Italian journalist and former Iraq war hostage Giuliana Sgrena offered yesterday to meet face-to-face with Spec. Mario Lozano, the New York City National Guardsman who shot her in a friendly fire mistake on a deserted road to the Baghdad airport last year.
"I think that it would be useful for him and for me to have an exchange of opinion," Sgrena said during her first visit to the United States since the shooting.
The shooting, which killed Nicola Calipari, the Italian government's second-ranking intelligence officer, just minutes after Calipari had secured Sgrena's release from Iraqi guerrillas, sparked a public furor in Italy.

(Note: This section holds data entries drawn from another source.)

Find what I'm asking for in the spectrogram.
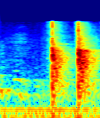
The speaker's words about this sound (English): Clap for yourself for real. Clap for yourself, clap for yourself.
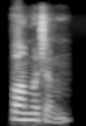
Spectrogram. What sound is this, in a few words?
"pomatum", Indian; Dictionary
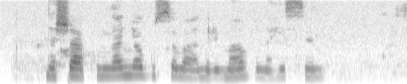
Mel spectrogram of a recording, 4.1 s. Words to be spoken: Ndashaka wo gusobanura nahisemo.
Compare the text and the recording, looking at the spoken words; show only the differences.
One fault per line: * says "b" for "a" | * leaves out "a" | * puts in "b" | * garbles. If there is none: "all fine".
* puts in "umwanya"
* puts in "impamvu"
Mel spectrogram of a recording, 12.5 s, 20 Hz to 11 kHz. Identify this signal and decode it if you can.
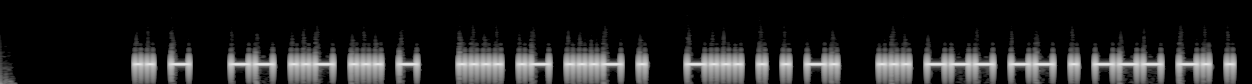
Morse code, heard as a keyed tone, about 21 wpm, 700 Hz. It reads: IT MUST HAVE BEEN SOMEONE
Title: Sentences from Top 1000 Words - Review Part 4 - 20wpm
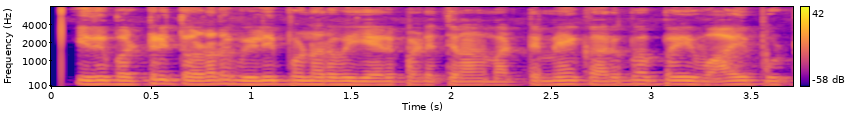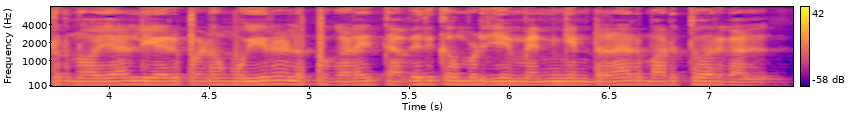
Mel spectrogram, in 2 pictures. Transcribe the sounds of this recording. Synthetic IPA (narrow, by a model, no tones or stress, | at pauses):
ɪðɯp̬ɐʈrit̪ɔɽɐɾʋɪɭɪpːɯnɐɾʋɯeːɾpːɐɽɯt̪ːɪnaːlmɐʈːɯmeːkɐɾɯpːɐpːɐɪʋaːjpuːʈrɯnoːjaːleːɾpɐɽɯmʊjɪɾɛɭɯpːɯɣɐɭɐɪt̪ːɐʋɪɾkɐmʊɽɪjɯmɛnɡɪndrɐnɐɾmɐɾɯt̪ːɯʋɐɾɣɐɭ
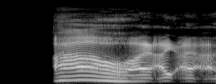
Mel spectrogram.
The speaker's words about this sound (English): Have you heard the Golden Gate screaming?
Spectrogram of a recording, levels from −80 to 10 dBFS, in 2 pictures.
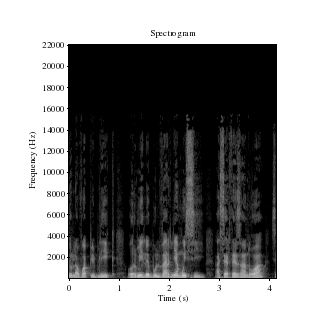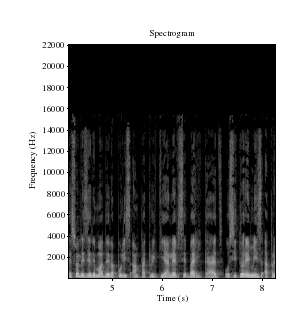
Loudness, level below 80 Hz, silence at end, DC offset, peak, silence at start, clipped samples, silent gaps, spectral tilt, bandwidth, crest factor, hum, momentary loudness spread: -21 LUFS; -46 dBFS; 0 s; under 0.1%; -4 dBFS; 0 s; under 0.1%; none; -6 dB/octave; 15.5 kHz; 16 dB; none; 8 LU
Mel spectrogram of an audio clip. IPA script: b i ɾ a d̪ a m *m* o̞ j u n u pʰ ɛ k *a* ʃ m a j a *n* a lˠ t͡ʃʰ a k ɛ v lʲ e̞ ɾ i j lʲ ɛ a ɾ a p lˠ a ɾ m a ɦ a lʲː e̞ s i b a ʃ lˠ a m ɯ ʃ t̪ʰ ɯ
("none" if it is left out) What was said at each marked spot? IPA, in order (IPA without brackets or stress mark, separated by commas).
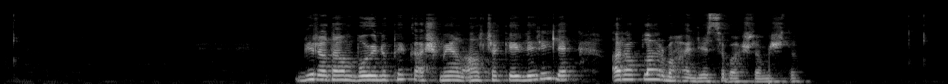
b, a, n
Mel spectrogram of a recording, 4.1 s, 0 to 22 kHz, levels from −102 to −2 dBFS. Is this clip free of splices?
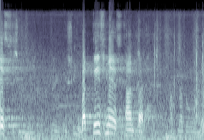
yes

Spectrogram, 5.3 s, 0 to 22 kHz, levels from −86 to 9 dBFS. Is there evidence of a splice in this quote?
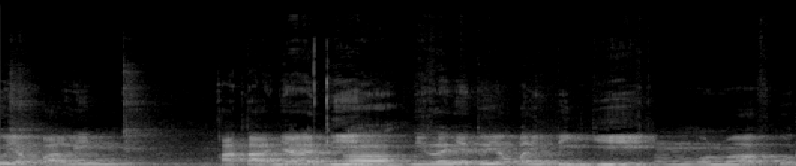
yes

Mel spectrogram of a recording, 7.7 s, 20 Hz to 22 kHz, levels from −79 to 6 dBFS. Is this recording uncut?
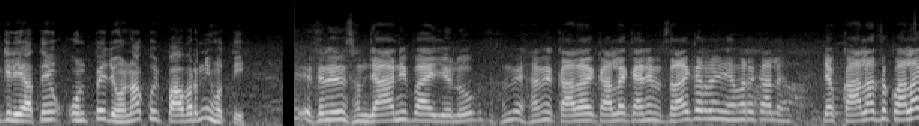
no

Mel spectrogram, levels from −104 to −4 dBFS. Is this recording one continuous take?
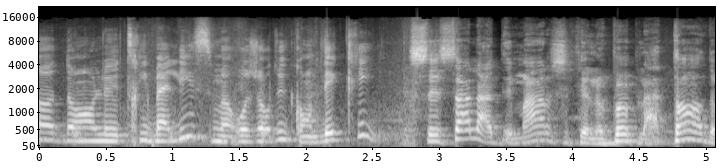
no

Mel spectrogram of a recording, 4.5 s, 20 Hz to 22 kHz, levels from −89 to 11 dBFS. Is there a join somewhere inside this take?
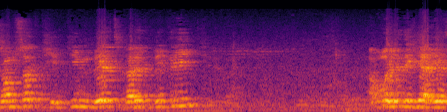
no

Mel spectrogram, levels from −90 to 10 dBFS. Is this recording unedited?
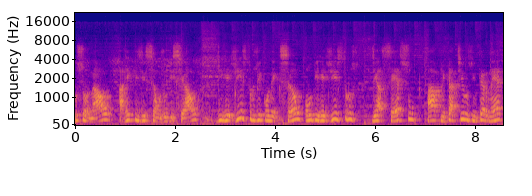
yes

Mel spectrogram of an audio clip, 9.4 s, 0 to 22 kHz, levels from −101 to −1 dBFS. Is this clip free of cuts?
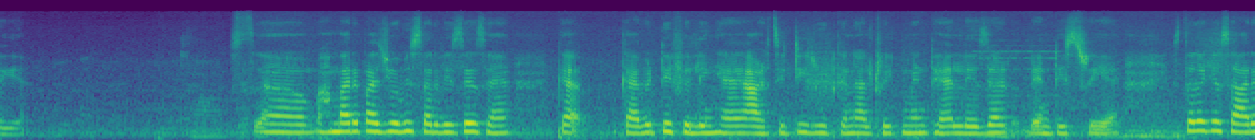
no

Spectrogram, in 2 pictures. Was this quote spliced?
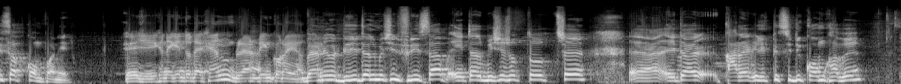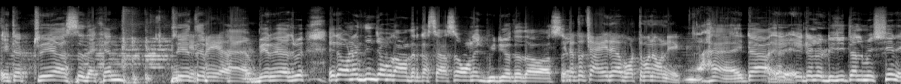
no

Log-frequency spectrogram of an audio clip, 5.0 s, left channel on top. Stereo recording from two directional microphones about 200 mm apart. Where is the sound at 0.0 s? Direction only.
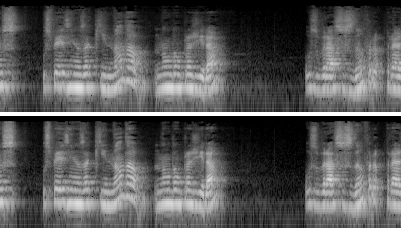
30° right (ahead or behind).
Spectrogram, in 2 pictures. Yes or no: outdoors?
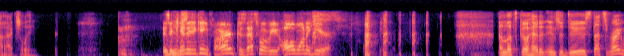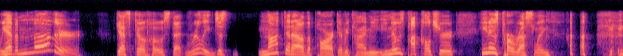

That uproar grew worse after a Pentagon report last year cleared the U.S. soldiers involved. Italian prosecutors, after conducting their own probe, announced plans this week to charge Lozano, a member of New York's legendary Fighting 69th, with murder and attempted murder.
But Sgrena, who is still recovering from a gunshot wound that collapsed her lung, doesn't want Lozano to be made a "scapegoat."
"These things happened because there is a war," she said during an extended interview with journalist Amy Goodman and myself on "Democracy Now," a daily morning news program carried by hundreds of radio and television stations.
"We want only the truth, me and the family of Calipari," Sgrena said. "We want only to know what happened."
A veteran war correspondent and outspoken opponent of the U.S. occupation of Iraq, Sgrena has just finished writing a book about her ordeal.
As for Lozano and the members of the 69th, they just want to put the entire tragedy behind them. Several of his comrades say Lozano was devastated by his mistake, but isn't ready to talk with Sgrena.
"I personally talked to him, and he doesn't want to participate in any interview," said Lt. Col. Sean Fanning, a spokesman for the 69th. "We have a lot of respect and sympathy for her [Sgrena], but we're not going to comment."
On the night of incident, according to the Pentagon report, Lozano, who was the gunner on a patrol assigned to block vehicles from entering the airport highway, acted within military guidelines.
The highway, commonly known as Route Irish, is one of the most dangerous roads in Iraq. Between November 2004 and March 2005, according to the report, "there were 135 attacks or hostile incidents that occurred along Route Irish" or "a minimum of one attack per day."
Most of those incidents were at night, just around the time the car with the Italians passed the American patrol, and two members of Lozano's unit.
The U.S. report concluded that Lozano fired on the car carrying Sgrena and Calipari only after it approached the patrol's blockade at a high speed and only after it failed to slow down despite several warnings.
But both Sgrena and a second Italian secret service agent who was driving the car dispute those claims. They say there was no blockade, that they were traveling at a slow speed and that they received no warnings before the first bullets were fired.
"We have not seen any warning," Sgrena said. "And when we saw the light, there was a very strong light, they started to shoot. So it was in the same moment that we received the light and the bullets."
Both the surviving agent and Sgrena say - and the Italian investigators have concurred - that the bullets came from the right side and rear of the car, not from the front as the Pentagon asserts. As many as 58 bullets were fired by Lozano, with 11 striking the car, according to the Italians.
Calipari and Sgrena were both in the backseat when they were shot, yet the driver emerged unharmed.
"I don't want to say Mario Lozano is responsible," Sgrena said. "If we want a prosecution, it's just to know more."
Sure, terrible things are bound to happen in any war, especially in a military occupation by a foreign force that has little in common with the local population. But the magnitude of civilian carnage caused by our own troops in Iraq is truly frightening.
This week we learned that the rate of shooting deaths of Iraqi civilians at U.S. checkpoints has dropped to "only" one per week in 2006. Last year, when the Sgrena friendly-fire incident occurred, that rate was an astonishing one per day.
For Sgrena, for the family of Maj. Gen. Calipari, the full story of what happened that night on the road to Baghdad airport, has yet to be told.
© 2006 Daily News, LP